Contemporary postmodern art offers new ways for understanding and making art. Current art is eclectic, taking many forms, styles and approaches. It often quotes images and styles from visual culture and global visual traditions, as well as from Western art history (Efland, Freedman, & Stuhr, 1996). It is conceptually based, and it emphasizes ideas (Freedman, 2003a). It also frequently uses irony and humor created through surprising juxtapositions and incongruous combinations. It finds new forms, processes and content in areas outside the domain of art (Marshall, 2005).Above all, contemporary art is focused not on pure form or aesthetic pleasure but on making meaning or reinterpreting meaning (FJland, Freedman, & Stuhr, 1996).
Therefore, contemporary art practice promotes an art education that: (1) foregrounds thinking and conceptualization, building conceptual and technical skills simultaneously; (2) utilizes current art strategies; (3) appropriates or quotes images from visual culture and art; (4) looks at art in an anthropological way-examining how art expresses cultural values and meanings; (5) teaches a myriad of techniques, materials, forms and art genres, including experimental and interdisciplinary genres; and (6) has meaningmaking as its primary objective.
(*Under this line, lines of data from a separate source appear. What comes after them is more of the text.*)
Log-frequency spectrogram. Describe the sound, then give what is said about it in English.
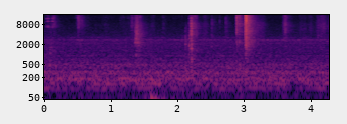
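Quiet, scattered rustles and soft clicks as someone rummages for a piece of paper and sticky notes, spaced irregularly over a faint steady background hum, with no talking. “Let me get a piece of paper here. Get my piece of paper. Let me get my sticky notes.”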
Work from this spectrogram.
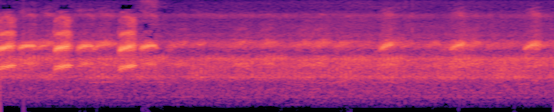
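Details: Hallowell's tree frog in rainfall on Amami Oshima, Japan: a few loud, sharp, paired croaks open the passage, then softer distant notes continue at irregular intervals over a constant hissing background.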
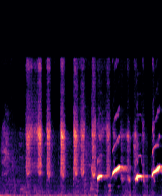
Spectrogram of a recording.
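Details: Greater green leafbird song used to stir a stuck bird into singing: soft breathy noisy pulses at first, then loud clear whistles that rise and level, roughly two each second.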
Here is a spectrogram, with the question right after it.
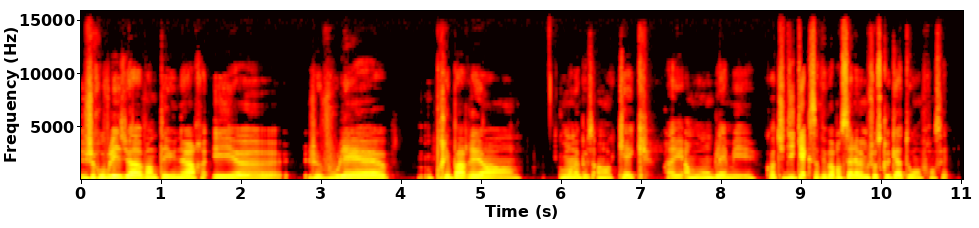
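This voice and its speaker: A woman's voice: lowish voice, moderate pace, no echo, studio quality. A woman hosting a podcast in loose, rambling casual chat, laughing often. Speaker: podcast host.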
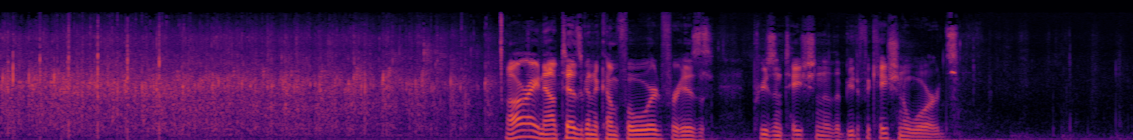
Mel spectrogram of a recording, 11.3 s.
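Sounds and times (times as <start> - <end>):
round of applause from a crowd: 0.0 - 5.4
speech: 5.0 - 9.7.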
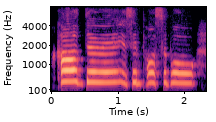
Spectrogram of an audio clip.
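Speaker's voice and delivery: high, whiny mock despair; hammed-up tantrum of a stuck puzzler; mock whining. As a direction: squeal it like a sulky kid giving up. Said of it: "most of you have thrown all your toys out the pram".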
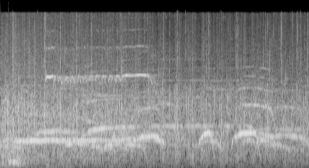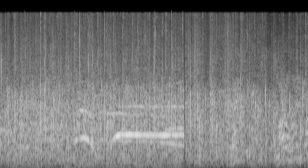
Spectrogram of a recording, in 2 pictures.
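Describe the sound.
Applause from an audience welcoming a guest: steady, dense clapping that continues through the whole stretch, with voices mixed in.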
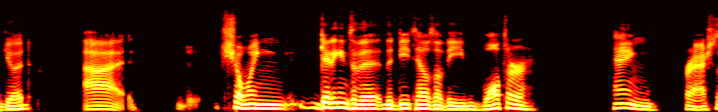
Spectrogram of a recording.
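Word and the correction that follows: Huang: Is that how I pronounce his name correctly? – It's Wong.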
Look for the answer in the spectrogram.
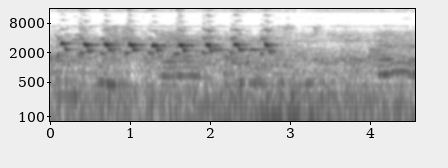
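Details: Greater green leafbird giving an unusual, strange-sounding song: a run of nine short, bright, chirping notes repeated evenly about three times per second, then ending, leaving a quiet background with faint lower sounds.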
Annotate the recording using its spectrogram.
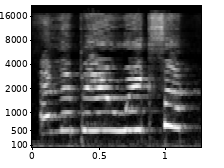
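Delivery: high, fast, loud exclamation; sudden excited burst. A narrator's reading. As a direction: blurt it out in surprise. Sudden startled wake.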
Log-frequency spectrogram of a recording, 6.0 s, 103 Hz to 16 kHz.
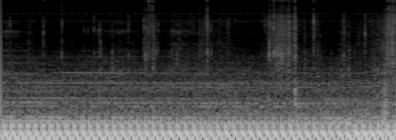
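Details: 2003 Subaru Impreza WRX (GDA) EJ205 turbo, 5-speed manual, 148,345 km, at idle: deep steady rumble with a regular pulse about three times a second; abnormal engine noise, source not yet found, engine to be disassembled.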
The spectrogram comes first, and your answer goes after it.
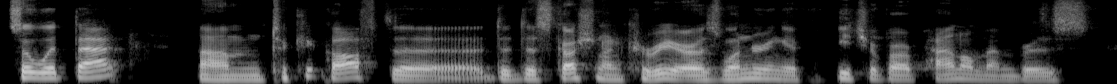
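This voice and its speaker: A man's voice: medium pitch, brisk, darkish tone, no echo. Hesitant young man moderating a panel. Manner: hesitant, restarting phrases, with ums. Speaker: seminar moderator. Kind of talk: introducing a panel discussion.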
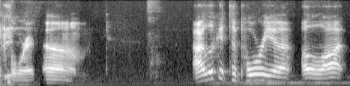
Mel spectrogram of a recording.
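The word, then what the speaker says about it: Topuria: Justin Gaethje and Ilya Taporia is the proper pronunciation of those fighters' names.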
Because current art focuses on content from all areas of life, it also calls for curriculum integration.
Cognitive Theory: Constructivism, Connections and Imagination
Constructivism had its origins in the early 20th century in the pragmatist theories of John Dewey (2001), and was shaped by two seminal figures: Jean Piaget (1963) who explained learning in terms of an individual acting autonomously, and LevVygotsky (1978) who understood learning as a process influenced by culture and dependent on interactions with others (Efland, 2002, Freedman, 2003b, Noddings, 1995).The two major branches of constructivism, the cognitive-developmental approach (Piaget) and socioculturel theory (Vygotsky), share some core tenets and are at the center of current learning theory (connectionism) (Bransford, Brown, & Cocking, Eds., 2000). Its basic principles are: (1) learning is a connection-making process, where the learner links new experience to prior experience in order to acquire new information and to make sense of it; (2) the learner constructs his or her knowledge; (3) learning is an active process of interaction and experimentation; (4) knowledge is built through successive steps that build upon one another; and (5) we learn most often from others.
Understanding is the ultimate goal of learning (Bransford et al., 2000), and a good way to build understanding of information is to use or apply it (Dewey, 2001). This is where art comes in. An art lesson calls for students to translate information into visual images or to take that information further and to apply it in imaginative ways. Imaginative applications build understandings of the information. Making imaginative projections leads to learning that is personal and meaningful because the learner plays with the information and construes it in his or her own way. …